◆ What you will do ◆
From the line below that contains "I want to know" to the line that contains "Go through this", repeat every line exactly, both ends included, and nothing else.

◆ Information given ◆
★ ★ ★
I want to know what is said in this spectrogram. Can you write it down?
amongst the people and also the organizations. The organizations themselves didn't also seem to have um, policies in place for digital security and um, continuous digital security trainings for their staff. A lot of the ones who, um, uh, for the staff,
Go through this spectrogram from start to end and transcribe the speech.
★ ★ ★
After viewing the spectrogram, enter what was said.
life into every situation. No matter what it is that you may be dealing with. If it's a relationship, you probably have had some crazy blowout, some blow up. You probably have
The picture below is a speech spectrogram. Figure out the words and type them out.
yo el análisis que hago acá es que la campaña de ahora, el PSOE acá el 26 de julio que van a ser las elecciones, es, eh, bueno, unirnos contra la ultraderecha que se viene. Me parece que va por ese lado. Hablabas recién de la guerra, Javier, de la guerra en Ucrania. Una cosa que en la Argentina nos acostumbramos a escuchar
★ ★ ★
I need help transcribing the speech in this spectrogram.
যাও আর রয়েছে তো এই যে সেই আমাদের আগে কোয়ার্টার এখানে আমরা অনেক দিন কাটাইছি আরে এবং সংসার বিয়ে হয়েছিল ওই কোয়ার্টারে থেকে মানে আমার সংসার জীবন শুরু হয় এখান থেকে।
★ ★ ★
◆ Your response ◆
I want to know what is said in this spectrogram. Can you write it down?
amongst the people and also the organizations. The organizations themselves didn't also seem to have um, policies in place for digital security and um, continuous digital security trainings for their staff. A lot of the ones who, um, uh, for the staff,
Go through this spectrogram from start to end and transcribe the speech.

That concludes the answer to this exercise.